Write out every record below exactly as it stands, leaving the pictures out.

########

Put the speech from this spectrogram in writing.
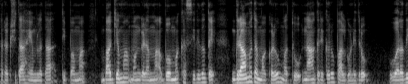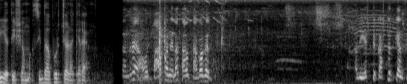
ರಕ್ಷಿತಾ, ಹೇಮಲತಾ, ತಿಪ್ಪಮ್ಮ, ಭಾಗ್ಯಮ್ಮ, ಮಂಗಳಮ್ಮ, ಬೊಮ್ಮಕ್ಕ ಸೇರಿದಂತೆ ಗ್ರಾಮದ ಮಕ್ಕಳು ಮತ್ತು ನಾಗರಿಕರು ಪಾಲ್ಗೊಂಡಿದ್ದರು ವರದಿ ಯತೀಶಂ, ಸಿದ್ದಾಪುರ್, ಚಳ್ಳಕೆರೆ. ಅಂದ್ರೆ ಅವ್ರ ಪಾಪನೆಲ್ಲ ತಾವು ತಗೋಬೇಕು. ಅದು ಎಷ್ಟು ಕಷ್ಟದ ಕೆಲಸ.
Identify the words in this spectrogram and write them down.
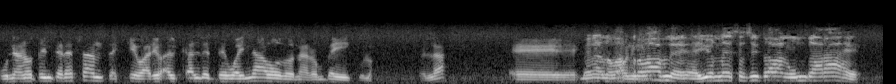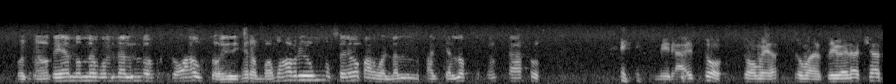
una nota interesante es que varios alcaldes de Guaynabo donaron vehículos, ¿verdad? Eh, Mira, lo más probable, ellos necesitaban un garaje porque no tenían dónde guardar los, autos y dijeron, vamos a abrir un museo para guardar, parquear los, los carros. Mira, esto, Tomás, Tomás Rivera Chat,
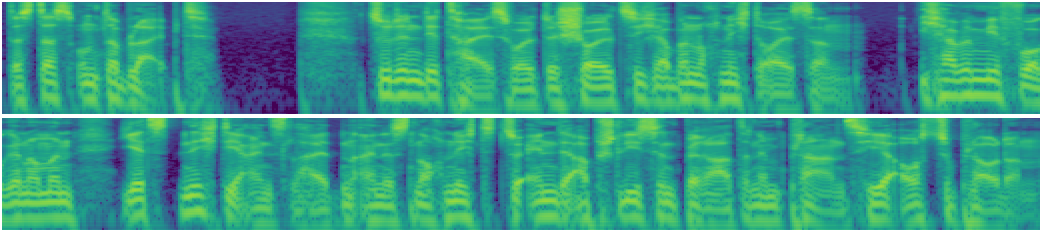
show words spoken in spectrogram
dass das unterbleibt. Zu den Details wollte Scholz sich aber noch nicht äußern. Ich habe mir vorgenommen, jetzt nicht die Einzelheiten eines noch nicht zu Ende abschließend beratenen Plans hier auszuplaudern.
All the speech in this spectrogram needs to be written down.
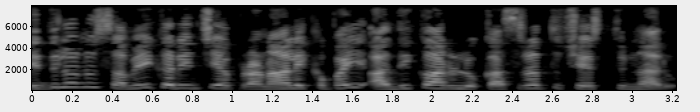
నిధులను సమీకరించే ప్రణాళికపై అధికారులు కసరత్తు చేస్తున్నారు.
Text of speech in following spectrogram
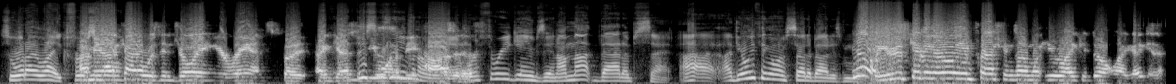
So what I like first. I mean, I kind of was enjoying your rants, but I guess if you want to be positive, we're three games in. I'm not that upset. I, I, the only thing I'm upset about is more. No, you're just giving early impressions on what you like and don't like. I get it.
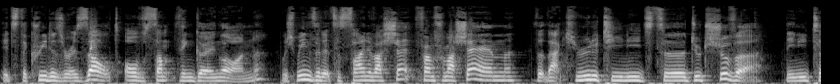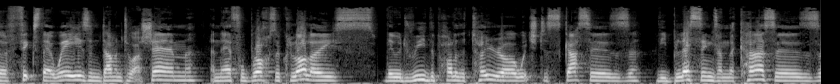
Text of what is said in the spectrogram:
it's decreed as a result of something going on, which means that it's a sign of Hashem, from, from Hashem that that community needs to do tshuva, they need to fix their ways and daven to Hashem, and therefore brachos klolos. They would read the part of the Torah which discusses the blessings and the curses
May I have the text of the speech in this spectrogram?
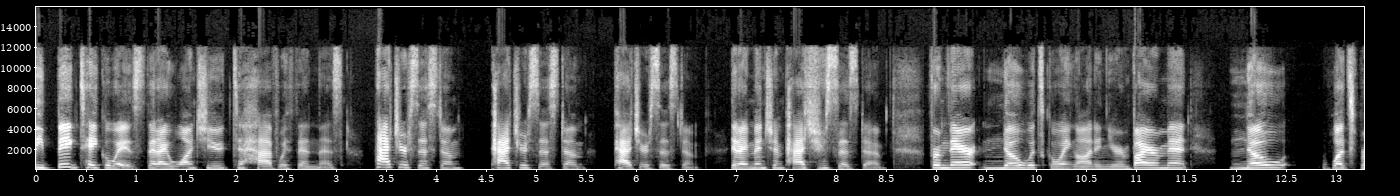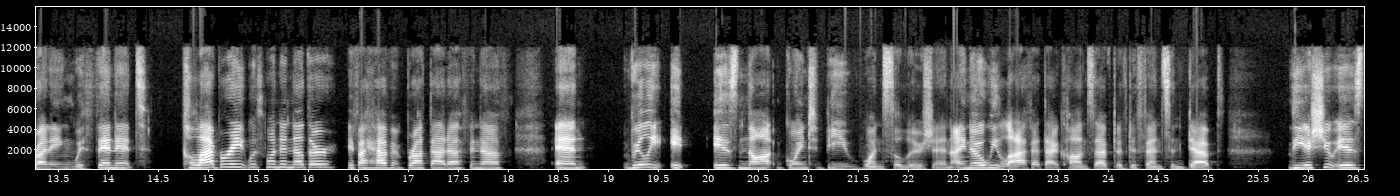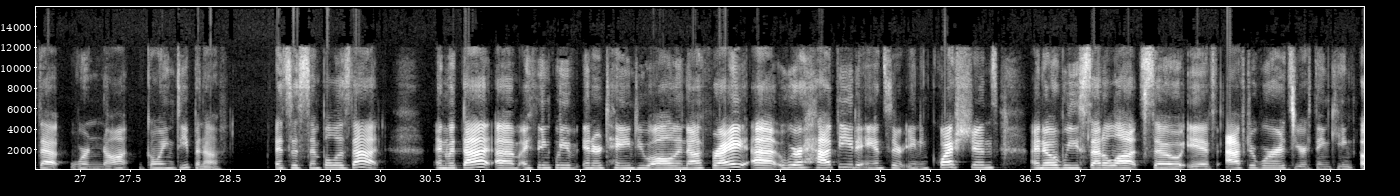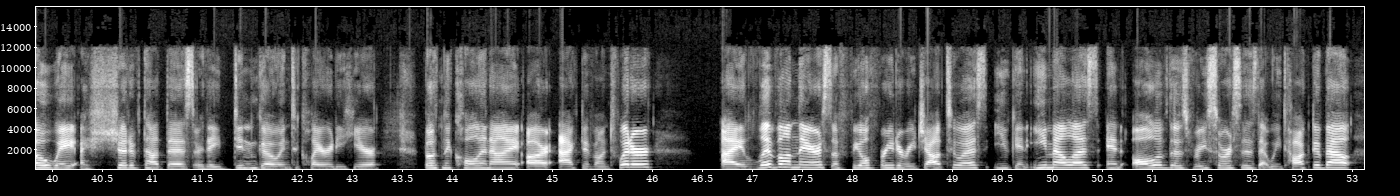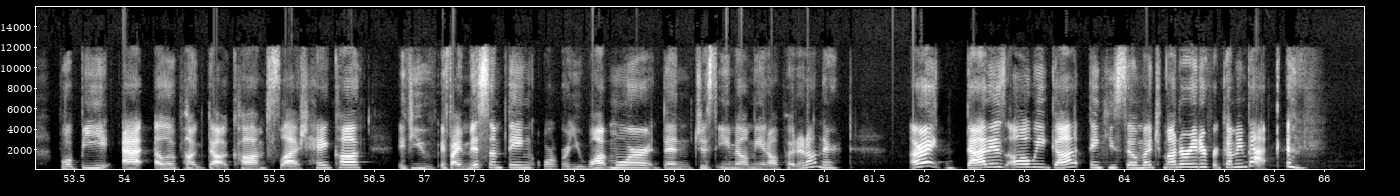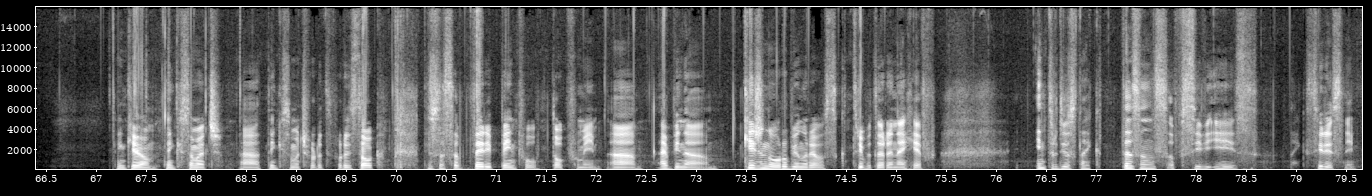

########

*Answer*:
Put the speech from this spectrogram in writing.
ರಕ್ಷಿತಾ, ಹೇಮಲತಾ, ತಿಪ್ಪಮ್ಮ, ಭಾಗ್ಯಮ್ಮ, ಮಂಗಳಮ್ಮ, ಬೊಮ್ಮಕ್ಕ ಸೇರಿದಂತೆ ಗ್ರಾಮದ ಮಕ್ಕಳು ಮತ್ತು ನಾಗರಿಕರು ಪಾಲ್ಗೊಂಡಿದ್ದರು ವರದಿ ಯತೀಶಂ, ಸಿದ್ದಾಪುರ್, ಚಳ್ಳಕೆರೆ. ಅಂದ್ರೆ ಅವ್ರ ಪಾಪನೆಲ್ಲ ತಾವು ತಗೋಬೇಕು. ಅದು ಎಷ್ಟು ಕಷ್ಟದ ಕೆಲಸ.
Identify the words in this spectrogram and write them down.
una nota interesante es que varios alcaldes de Guaynabo donaron vehículos, ¿verdad? Eh, Mira, lo más probable, ellos necesitaban un garaje porque no tenían dónde guardar los, autos y dijeron, vamos a abrir un museo para guardar, parquear los, los carros. Mira, esto, Tomás, Tomás Rivera Chat,
show words spoken in spectrogram
dass das unterbleibt. Zu den Details wollte Scholz sich aber noch nicht äußern. Ich habe mir vorgenommen, jetzt nicht die Einzelheiten eines noch nicht zu Ende abschließend beratenen Plans hier auszuplaudern.
All the speech in this spectrogram needs to be written down.
నిధులను సమీకరించే ప్రణాళికపై అధికారులు కసరత్తు చేస్తున్నారు.
Text of speech in following spectrogram
So what I like first. I mean, I kind of was enjoying your rants, but I guess if you want to be positive, we're three games in. I'm not that upset. I, I, the only thing I'm upset about is more. No, you're just giving early impressions on what you like and don't like. I get it.
Text of what is said in the spectrogram:
it's decreed as a result of something going on, which means that it's a sign of Hashem, from, from Hashem that that community needs to do tshuva, they need to fix their ways and daven to Hashem, and therefore brachos klolos. They would read the part of the Torah which discusses the blessings and the curses
May I have the text of the speech in this spectrogram?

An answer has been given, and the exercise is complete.